A very interesting plot line makes for a ride on the wild side.
Perhaps a person has wronged you in so many ways, that all you see that person is with eyes that are full of hatred. It does seem sometimes that many a guilty party goes scot free, and our ire at the injustice of the world gets the better of us. We are consumed with hate, enough so that we can’t go forward and lose everything else that was once of value to us.
It’s been five years since the death of her daughter that Camille Gardener has been grieving. She has cut herself off from her former husband, her friends, and things that could allow her to move beyond the tragedy that had occurred.
Camille knows that the young boy who killed her daughter is free, a member of a privileged family, a boy who has it all. After all this time is there a way to extract revenge? When an invitation comes to join a secret, dark web group, that pledges to carry out acts of revenge in a clever and somewhat anonymous manner to those who escaped justice the first time, Camille decides to join.
The question comes down to are these people carrying out a vigilante justice or are have they themselves become the very people they have pledged to hate?
There are a number of plot holes, but overall it’s a tense story that keeps the reader engaged from start to finish.
and here’s the author:
USA Today and international bestselling author Alison Gaylin has won the Edgar and Shamus awards, and has been nominated for many more, including the ITW Thriller, the Strand Book Award, the Anthony and the Macavity. She is currently at work on her 12th novel.
The trees know. They have through millennia been here. They are witness to our history as violent as it is. They have loved us and yet they see what we have become. They know what we are capable of and through the senses of a special fig tree, we are witnesses to a sad and tragic story.
What causes the most pain on our planet?
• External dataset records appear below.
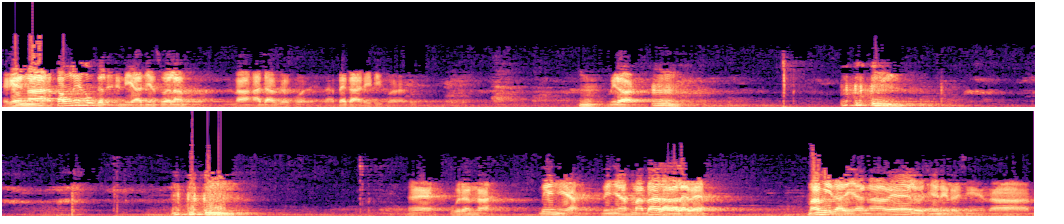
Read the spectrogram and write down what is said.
တကယ်ငါအကောင်လေးဟုတ်တယ်အနေအချင်းဆွဲလာမှာငါအတ္တဆိုခေါ်တယ်ဒါဘက်ကရိတိခေါ်တာသူဟွန်းပြီးတော့အဲဝေဒနာပညာပညာမှတ်သားတာကလည်းပဲမမိတာတွေကငါပဲလို့ထင်နေလို့ရှိရင်ဒါပ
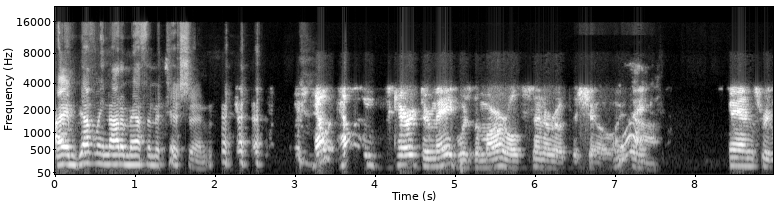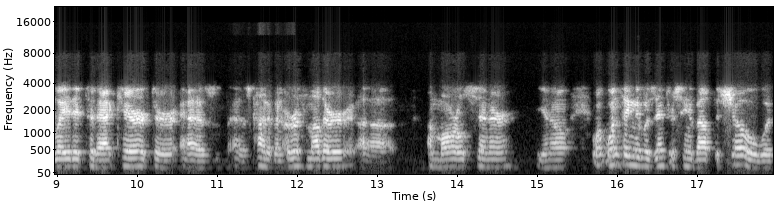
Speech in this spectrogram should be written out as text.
I am definitely not a mathematician. Helen's character, Maeve, was the moral center of the show. I think fans related to that character as as kind of an Earth Mother, uh, a moral center. You know, one thing that was interesting about the show was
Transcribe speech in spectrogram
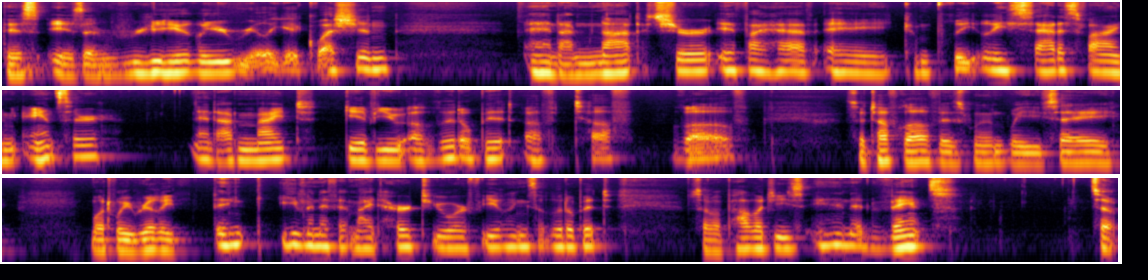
this is a really, really good question. And I'm not sure if I have a completely satisfying answer. And I might give you a little bit of tough love. So, tough love is when we say what we really think, even if it might hurt your feelings a little bit. So, apologies in advance. So,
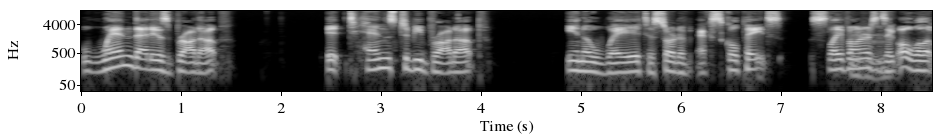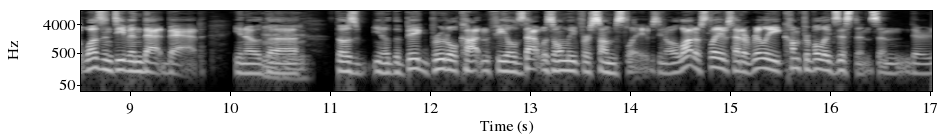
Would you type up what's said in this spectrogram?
when that is brought up, it tends to be brought up in a way to sort of exculpate slave owners Mhm. and say, "Oh, well, it wasn't even that bad." You know, the Mhm. those you know the big brutal cotton fields that was only for some slaves. You know, a lot of slaves had a really comfortable existence, and their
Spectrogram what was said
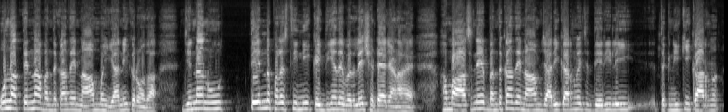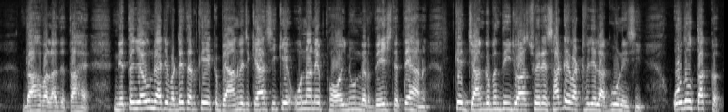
ਉਹਨਾਂ ਤਿੰਨਾਂ ਬੰਦਕਾਂ ਦੇ ਨਾਮ ਮੁਹੱਈਆ ਨਹੀਂ ਕਰਾਉਂਦਾ ਜਿਨ੍ਹਾਂ ਨੂੰ ਤਿੰਨ ਫਲਸਤੀਨੀ ਕੈਦੀਆਂ ਦੇ ਬਦਲੇ ਛੱਡਿਆ ਜਾਣਾ ਹੈ। ਹਮਾਸ ਨੇ ਬੰਦਕਾਂ ਦੇ ਨਾਮ ਜਾਰੀ ਕਰਨ ਵਿੱਚ ਦੇਰੀ ਲਈ ਤਕਨੀਕੀ ਕਾਰਨ ਦਾ ਹਵਾਲਾ ਦਿੱਤਾ ਹੈ। ਨੇਤਨਯਾਹੂ ਨੇ ਅੱਜ ਵੱਡੇ ਤੜਕੇ ਇੱਕ ਬਿਆਨ ਵਿੱਚ ਕਿਹਾ ਸੀ ਕਿ ਉਹਨਾਂ ਨੇ ਫੌਜ ਨੂੰ ਨਿਰਦੇਸ਼ ਦਿੱਤੇ ਹਨ ਕਿ ਜੰਗਬੰਦੀ ਜੋ ਅੱਜ ਸਵੇਰੇ 8:30 ਵਜੇ ਲਾਗੂ ਹੋਣੀ ਸੀ, ਉਦੋਂ ਤੱਕ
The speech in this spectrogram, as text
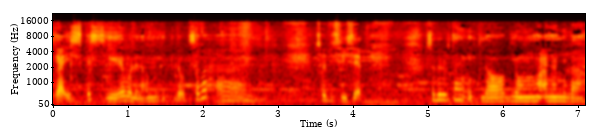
guys. Kasi, wala na kaming itlog sa bahay. So, this is it. So, bibili tayo ng itlog. Yung, ano nila,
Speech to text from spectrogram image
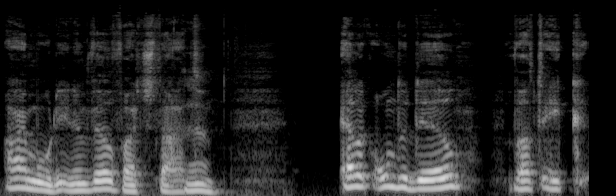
Armoede in een welvaartsstaat. Ja. Elk onderdeel wat ik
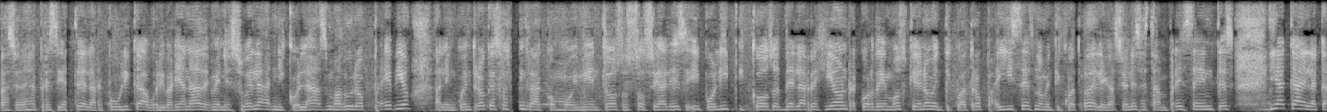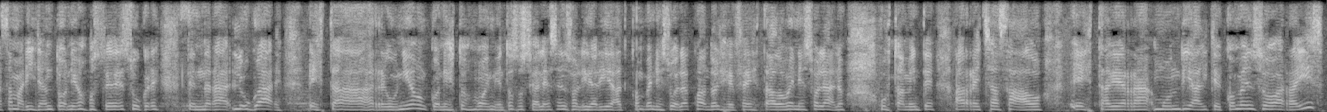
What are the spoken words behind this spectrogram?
declaraciones del presidente de la República Bolivariana de Venezuela, Nicolás Maduro, previo al encuentro que sostendrá con movimientos sociales y políticos de la región. Recordemos que 94 países, 94 delegaciones están presentes y acá en la Casa Amarilla Antonio José de Sucre tendrá lugar esta reunión con estos movimientos sociales en solidaridad con Venezuela cuando el jefe de Estado venezolano justamente ha rechazado esta guerra mundial que comenzó a raíz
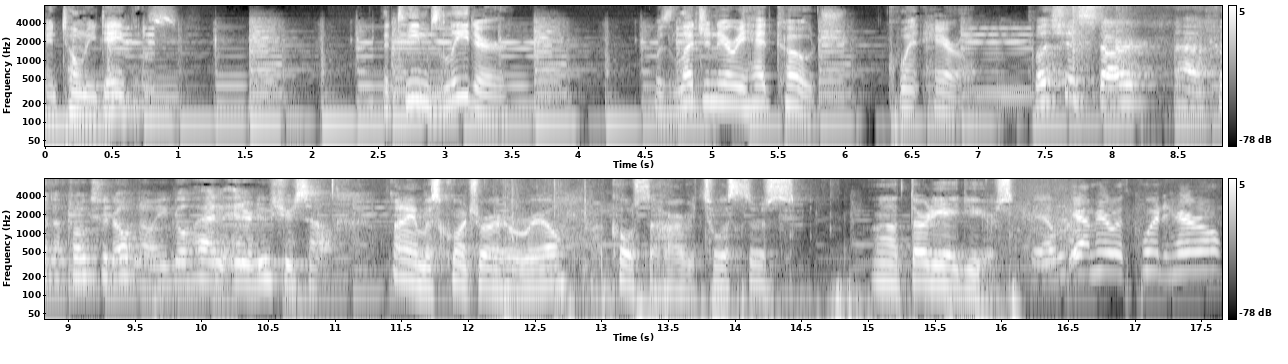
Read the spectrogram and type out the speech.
and Tony Davis. The team's leader was legendary head coach Quint Harrell. Let's just start. Uh, for the folks who don't know, you go ahead and introduce yourself. My name is Quintroy Harrell. I coach the Harvey Twisters. Uh, 38 years. Yeah, I'm here with Quint Harrell,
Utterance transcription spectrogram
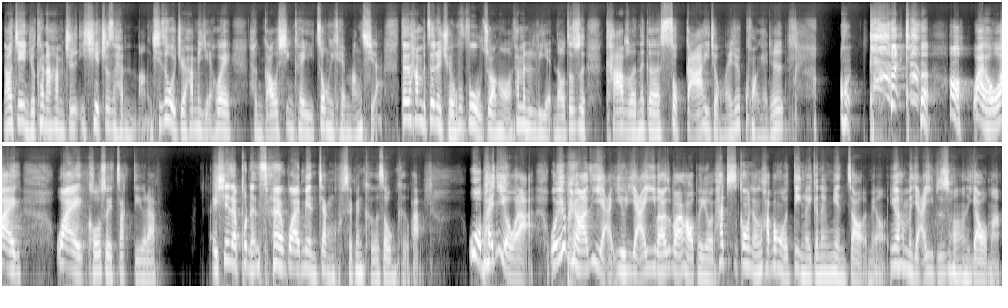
然后今天你就看到他们就是一切就是很忙。其实我觉得他们也会很高兴，可以终于可以忙起来。但是他们真的全副武装哦，他们的脸哦都是 cover 那个塑胶一种哎，就看起来就是 哦哦外外外口水砸掉了。哎，现在不能在外面这样随便咳嗽，很可怕。我朋友啦，我一个朋友他是牙有牙医吧，是我好朋友。他就是跟我讲说，他帮我订了一个那个面罩，有没有？因为他们牙医不是常常要嘛。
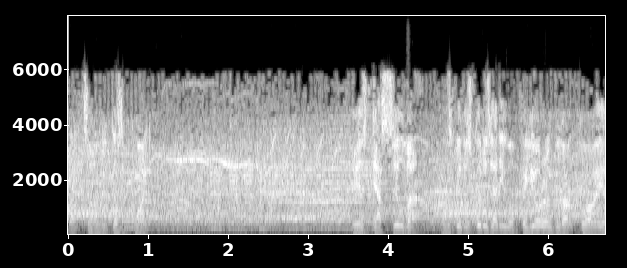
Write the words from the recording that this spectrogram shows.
That time it doesn't quite. Here's Da Silva, who's been as good as anyone for Uruguay.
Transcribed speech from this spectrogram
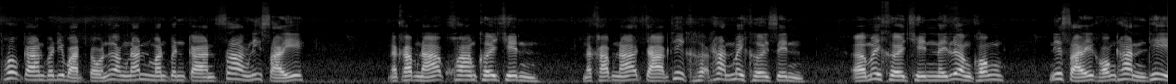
เพราะการปฏิบัติต่อเนื่องนั้นมันเป็นการสร้างนิสัยนะครับนะความเคยชินนะครับนะจากที่ท่านไม่เคยชินไม่เคยชินในเรื่องของนิสัยของท่านที่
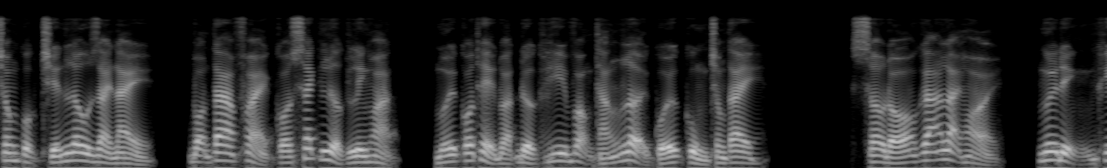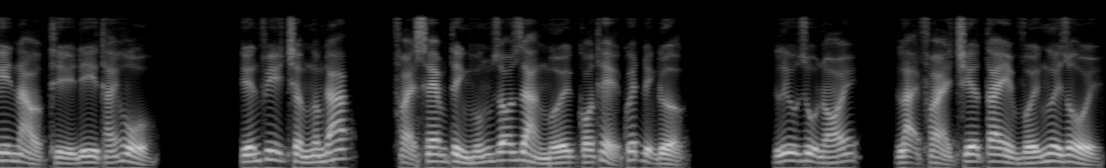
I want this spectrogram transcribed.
Trong cuộc chiến lâu dài này, bọn ta phải có sách lược linh hoạt, mới có thể đoạt được hy vọng thắng lợi cuối cùng trong tay. Sau đó gã lại hỏi, Ngươi định khi nào thì đi Thái Hồ? Yến Phi trầm ngâm đáp, phải xem tình huống rõ ràng mới có thể quyết định được. Lưu Dụ nói, lại phải chia tay với ngươi rồi.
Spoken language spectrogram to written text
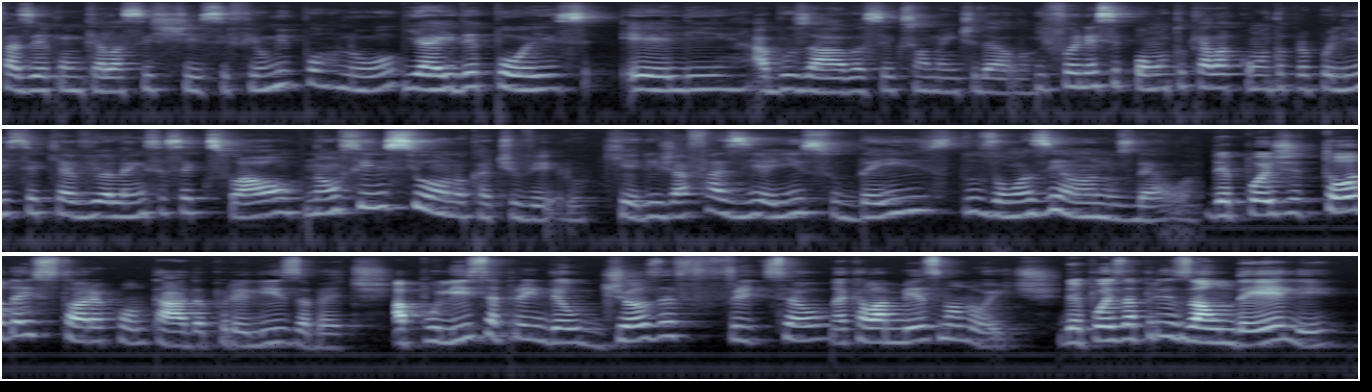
fazer com que ela assistisse filme pornô e aí depois ele abusava sexualmente dela. E foi nesse ponto que ela conta para a polícia que a violência sexual não se iniciou no cativeiro, que ele já fazia isso desde os 11 anos dela. Depois de toda a história contada por Elizabeth, a polícia prendeu Joseph Fritzl naquela mesma noite. Depois da prisão dele,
Could it be death and destruction brought on by the many ways in which war starts?
It is a theme that runs through history, one that pits race against race, color against color, and the human race against what nature has said they are. Add to that religion which has divided us through the ages as if god considers one faith superior to another.
This story deals wonderfully with the consequences of a man and woman falling in love with other even though the mores of the times demand that their love is wrong, indecent, and immoral. However, love does not know country lines, religious bigotry, or boundaries. It transcends all making the above issues irrelevant and mindless.
This story is set in Cyprus where strict lines have been drawn between the Greeks and the Muslims. One traversing over these lines offers them so up to ridicule and ostracism.
Yet, Kostos and Defne do. They have the nerve to fall in love. Set inside the Cyprus civil war, the author takes us through the prejudices, the hated, the murder that occurs when people are trained to hate those who they live with. (Sounds familiar does it not?)
Wonderfully told with an open eye on war against neighbor and its repercussions that do travel through generations, this excellent story can show us how we might recognize from whence we come and make our impact felt on presenting a better future.
The trees point the way to life. They know our story since it blends with theirs. Perhaps their way to coexist with all is the future humankind needs to take as a way of life.
and here’s the author:
Elif Shafak is an award-winning British-Turkish novelist and the most widely read female author in Turkey. She writes in both Turkish and English, and has published seventeen books, eleven of which are novels. Her work has been translated into fifty languages. Shafak holds a PhD in political science and she has taught at various universities in Turkey, the US and the UK, including St Anne’s College, Oxford University, where she is an honorary fellow. She is a member of Weforum Global Agenda Council on Creative Economy and a founding member of ECFR (European Council on Foreign Relations). An advocate for women’s rights, LGBT rights and freedom of speech, Shafak is an inspiring public speaker and twice a TED Global speaker, each time receiving a standing ovation. Shafak contributes to major publications around the world and she has been awarded the title of Chevalier des Arts et des Lettres. In 2017 she was chosen by Politico as one of the twelve people who would make the world better. She has judged numerous literary prizes and is chairing the Wellcome Prize 2019.